Because before the arrival of Captain Cook in 1778 Hawaiians knew nothing about Christianity (or any other world religion), they did not celebrate Christmas. At the turn of the century, Hawaiian Christmas and New Year holidays became a mix of traditions introduced by eighteenth-century explorers and missionaries from Europe and the US in combination with ancient Hawaiian winter solstice festivities. After the missionaries' introduction, the Hawaiians tried to say "Merry Christmas," but it just didn't sound like it sounded in English. So "Mele Kalikimaka," a phonetic translation of the phrase, was the best choice. Traditional Hawaiians watched Makahiki, a celebration during the winter solstice that lasted up to four months.
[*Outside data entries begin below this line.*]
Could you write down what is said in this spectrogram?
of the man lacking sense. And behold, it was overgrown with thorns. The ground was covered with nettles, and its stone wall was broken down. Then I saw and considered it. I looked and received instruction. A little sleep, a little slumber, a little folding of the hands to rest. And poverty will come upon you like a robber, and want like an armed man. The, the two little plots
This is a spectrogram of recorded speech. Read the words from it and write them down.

They used this period to recognize their gods for food taken from land and sea. The most important god of this festival was Lono, who represented fertility and growth.
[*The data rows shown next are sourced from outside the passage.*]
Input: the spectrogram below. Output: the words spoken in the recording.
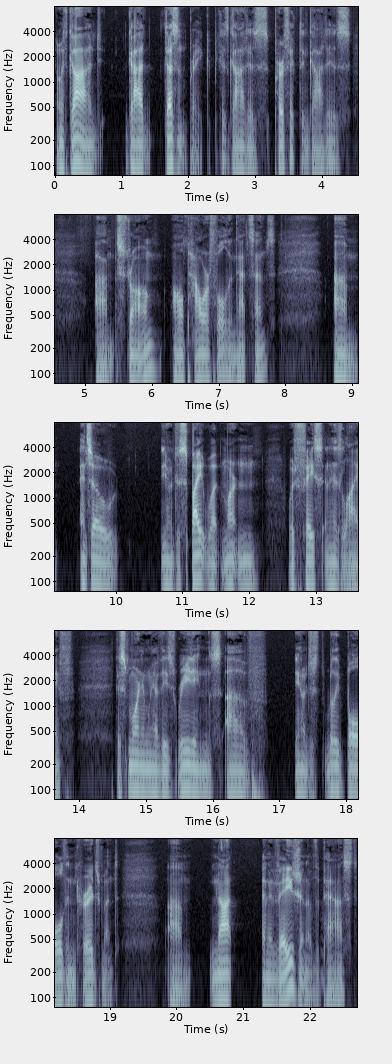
And with God, God doesn't break because God is perfect and God is um, strong, all powerful in that sense. Um, and so, you know, despite what Martin would face in his life, this morning we have these readings of you know, just really bold encouragement, um, not an evasion of the past.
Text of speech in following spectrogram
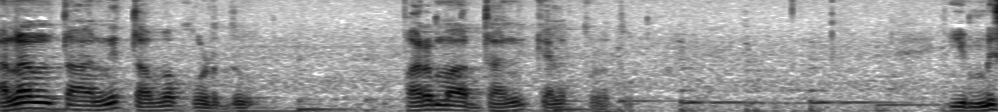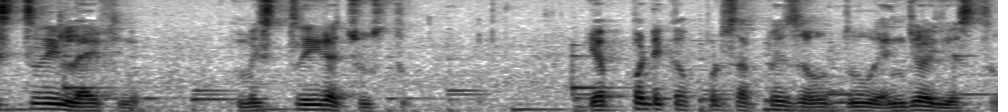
అనంతాన్ని తవ్వకూడదు పరమార్థాన్ని కెలకూడదు ఈ మిస్టరీ లైఫ్ని మిస్టరీగా చూస్తూ ఎప్పటికప్పుడు సర్ప్రైజ్ అవుతూ ఎంజాయ్ చేస్తూ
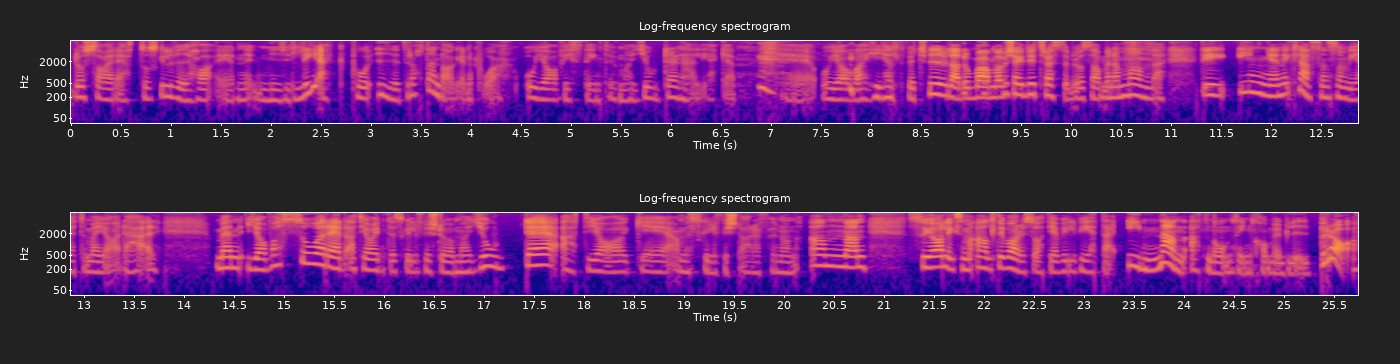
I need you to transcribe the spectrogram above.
då sa jag det att då skulle vi ha en ny lek på idrotten dagen på. Och jag visste inte hur man gjorde den här leken. Eh, och jag var helt förtvivlad och mamma försökte trösta mig och sa, men Amanda, det är ingen i klassen som vet hur man gör det här. Men jag var så rädd att jag inte skulle förstå hur man gjorde, att jag eh, skulle förstöra för någon annan. Så jag har liksom alltid varit så att jag vill veta innan att någonting kommer bli bra.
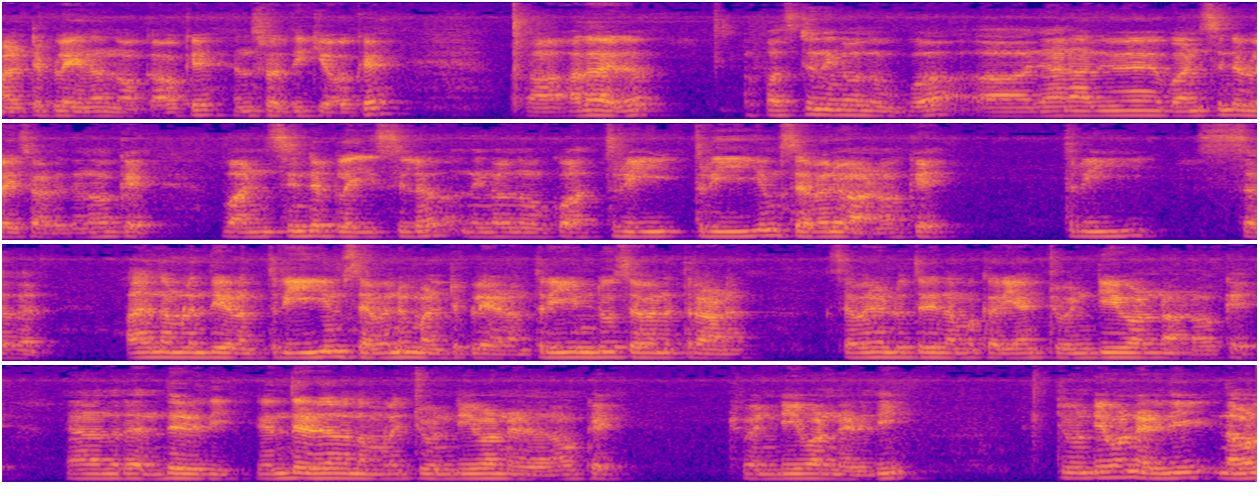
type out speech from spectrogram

During the festival, his image in the form of tics was transferred to the islands and shown to everyone. Makahiki was also a time of peace because warriors of rival clans were not allowed to go out to sea in kayaks during this festival. This ensured that time could be spent on peaceful festivities and feasts with pigs and fish. The festival also indicated the beginning of the new year, when Hawaiians say "Hauoli Makahiki Hou" – roughly "happy new year". Because makahiki also means "year," the Hawaiian phrase "happy new year" was "Hau & # 39; oli (happy) Makahiki (year) Hou (new)" (how-OH-lee mah-kah-hee-kee ho). SO, Mele Kalikimaka me ka Hau & # 39; oli Makahiki Hou means "Merry Christmas and a Happy New Year."
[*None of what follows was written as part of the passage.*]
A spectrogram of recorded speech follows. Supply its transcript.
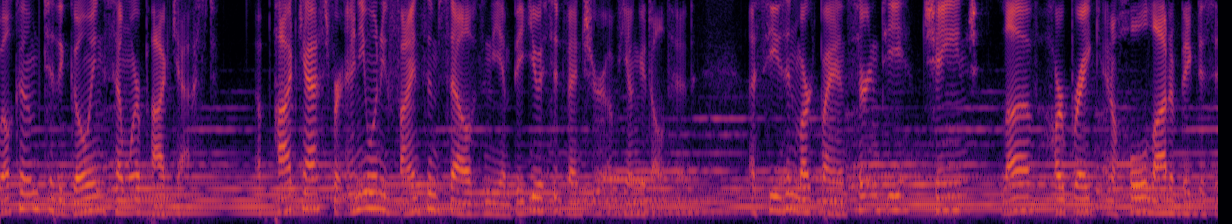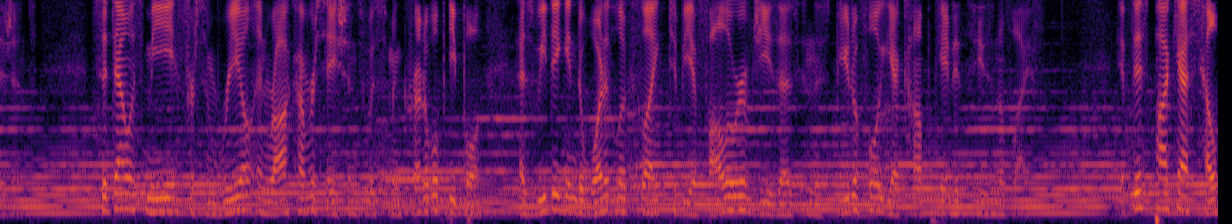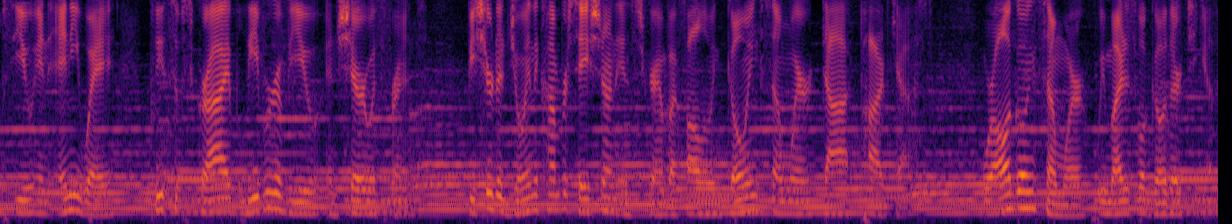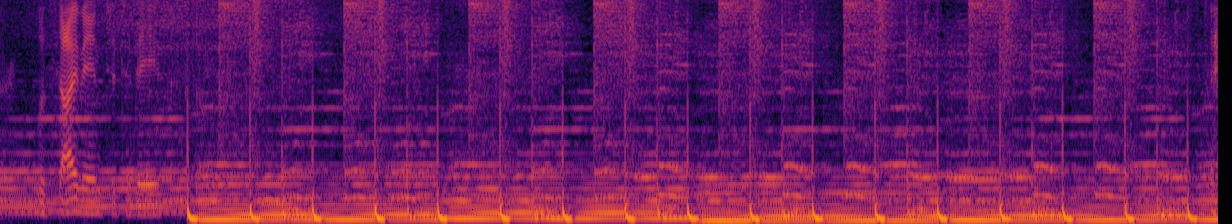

Here's a good article about Hawaiian Christmas and New Year traditions. As indicated in the article "In 1856, King Kamehameha IV moved the official national day of Thanksgiving to December 25, more than coincidentally coinciding with Christmas. The great Christmas party took place in the royal area in 1858, in which it is believed to be the first Christmas tree on the islands. " Hawaii has a very comfortable climate with cool breezes and warm sun throughout the year. A relaxed and stress-free culture is conducive to experiencing the spirit of Aloha during New Year celebrations and the festival.